IN THE DEBATE OVER THE USE of value-added analysis of student data to evaluate teachers, there seems to have been an assumption that teacher evaluation alone is an effective way to improve teacher performance. Or at its crudest level, there is an acceptance that the use of value-added data analysis will lead school administrators to replace bad or mediocre teachers with effective teachers. One of the reasons that so many teachers are skeptical about this movement is that they realize teacher evaluation does not really make them better teachers, at least using traditional methods.
Evaluation is perhaps one way to improve teacher quality. It requires reform and is worthy of focus. However, it is not the only way and not even the best way to improve teacher quality. Teacher coaching, collaboration and mentoring are much better vehicles and are currently being used to great effect by many districts.

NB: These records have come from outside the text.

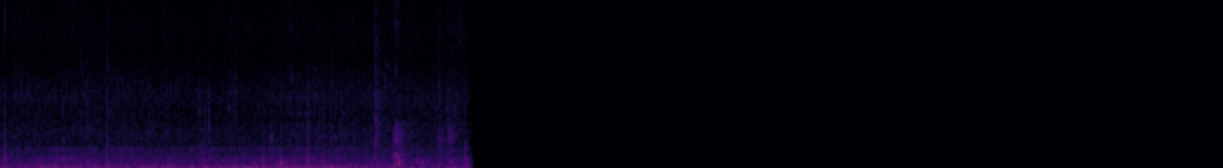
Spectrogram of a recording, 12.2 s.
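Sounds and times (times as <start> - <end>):
rain outside a window: 0.0 - 4.8.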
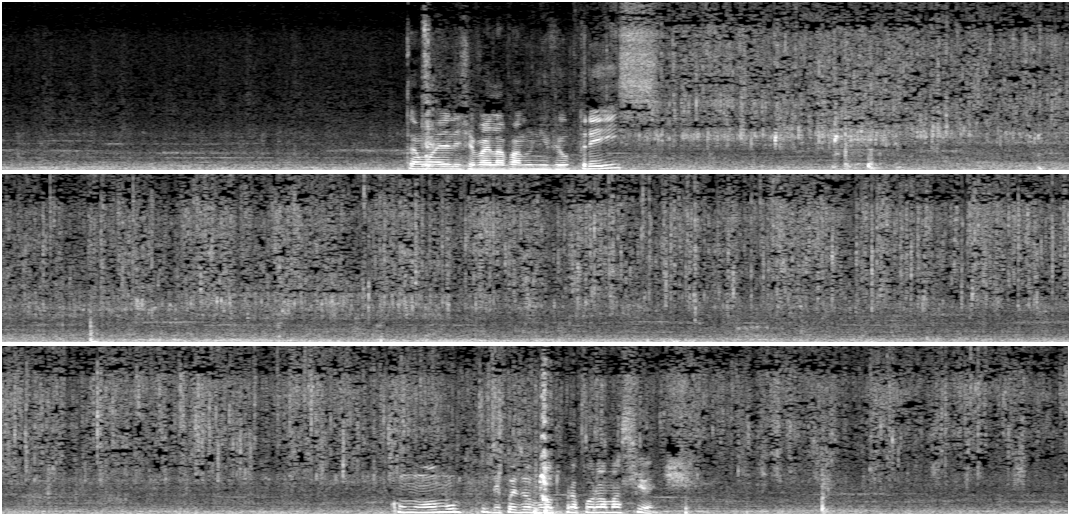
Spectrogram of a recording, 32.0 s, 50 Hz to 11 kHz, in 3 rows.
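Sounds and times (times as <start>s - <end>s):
water splashing into washing machine: 6.0s - 32.0s.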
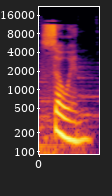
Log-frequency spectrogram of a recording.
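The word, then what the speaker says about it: Samhain: And as the last crops were harvested and the cold nights grew longer, they celebrated a sacred festival called sin, pronounced sen.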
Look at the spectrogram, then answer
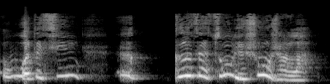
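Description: A shrill, jittery little monkey squeals through this storybook tale, voiced by a man. His voice jumps far above a normal man's and swings wildly up and down. He sounds excitable and easily frightened. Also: measured pace, exaggerated voice. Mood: sly.

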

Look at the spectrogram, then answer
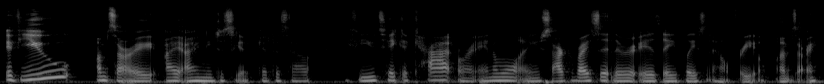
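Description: A woman's voice: low voice, fairly quick, creaky, hardly any pauses. A woman co-hosting a casual chat, reacting dramatically and swearing freely. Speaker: podcast co-host.

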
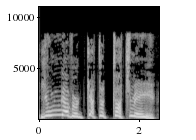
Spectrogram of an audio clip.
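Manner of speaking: high, loud howl of rage. A narrator's reading. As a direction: howl it at him, furious. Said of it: "she howled".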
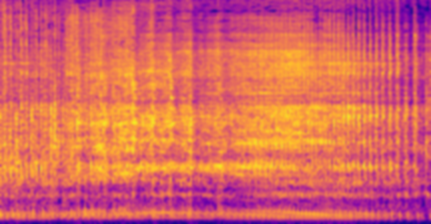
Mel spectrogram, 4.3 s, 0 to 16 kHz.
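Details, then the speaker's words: 1969 OMC Snow Cruiser snowmobile two-stroke, sat for years, first start after restoring spark, on primer fuel without premix; rough buzzy rattle runs a few seconds then sputters and dies as primer runs out. "She's gonna run. Okay, I like that sound. Now I should be running a little bit of mix."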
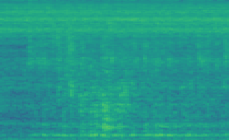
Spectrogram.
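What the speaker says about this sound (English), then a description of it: "I'm going to rinse this out" Running tap water pours steadily into a sink while an item from making strawberry almond milk is rinsed, a constant close splashing hiss with no voices.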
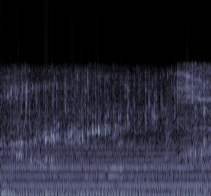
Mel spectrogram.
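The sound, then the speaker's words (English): Water pours steadily into a little glass in one continuous stream, a moderately quiet splashing with a ringing tone, and no voices. “And as you're turning in there, I'm just going to run over and grab a little glass of water.”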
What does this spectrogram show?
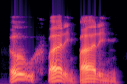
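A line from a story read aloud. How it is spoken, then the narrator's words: Heavy sigh. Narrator (Russian): тяжело вздохнул тот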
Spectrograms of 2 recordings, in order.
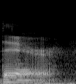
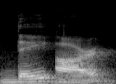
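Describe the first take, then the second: First: The words merge into one short syllable. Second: Two separate words are said in full.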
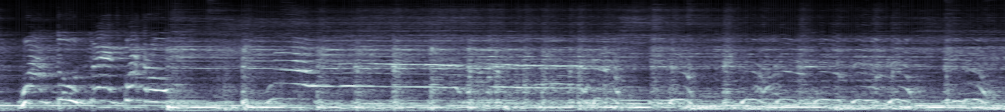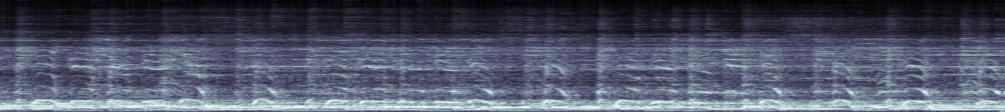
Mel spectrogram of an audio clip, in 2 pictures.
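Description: Live rock and roll band playing an instrumental stretch: electric guitar and drums over a steady stepping bass line, with a long held note in the first few seconds.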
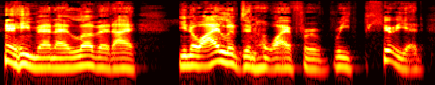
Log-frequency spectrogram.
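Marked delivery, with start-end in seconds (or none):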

Those who think that teacher evaluation is universally accepted as a method of professional dialogue that can consistently improve teacher practice miss the reality of the process in many school districts. Teacher evaluation tools are designed to pass judgment on teacher performance. Judgment is uncomfortable for many teachers, and it is difficult to build the trust needed for true change in such a scenario. Many teachers put up with the process as a necessary annoyance, but question the validity of the judgment passed by the administrator/evaluator. Minimal observations do not capture the complexity of the teaching and learning processes. Teachers question the validity of the evaluators' comments, as they know that so much of what they do can never show up in an evaluation. However, a bigger problem with teacher evaluation is that school systems may not have defined effective instruction, and so evaluators and teachers may not have a common understanding about what makes a good teacher. In the absence of this fundamental prerequisite, evaluations often become a difference of opinion, not a call to action.
Incorrect Evaluation Usage
Some would even say that this is the very reason to use student achievement data to evaluate teachers. Data provides hard facts about the efficacy of instruction. Well, maybe.
The value-added method seeks to use data from standardized test scores to determine the value that a teacher adds to student learning and also, by extension, whether a teacher is effective or not. The methodology has been questioned, as has the usefulness of the conclusions reached about teacher performance. At the very least, the process can provide a rough guide for administrators to do some further investigation. This method certainly has some value, but it is not without detractors. It is essential to analyze student performance, as measured by student data, as one in a variety of components to make decisions about student learning. The key is in how the information from the analysis is used: Is it used to measure student progress, for which it was designed, or as a sole means for evaluating teachers, for which it was not?
There are other holes in the theory that if school administrators could just do better evaluations, students would end up with better teachers. Even if schools develop a tool that effectively identifies the worst teachers, using student data in some way, and removes them from the classroom, there is no guarantee that they would replace a poor teacher with a better one. For the most part, schools would use the same inefficient process that placed the ineffective teachers in the first place to find a replacement. The two- or three-year route to teacher tenure forces districts to be right about teacher selection almost 100 percent of the time, where in other industries, workers serve a kind of trial period or apprenticeship to achieve a 25 to 50 percent success rate.
Less Resources, Less Support
Even the best evaluation system will still result in a fairly predictable distribution of outstanding, good, average and bad teachers, a bell curve so to speak, with a sizeable number of teachers in the average range. …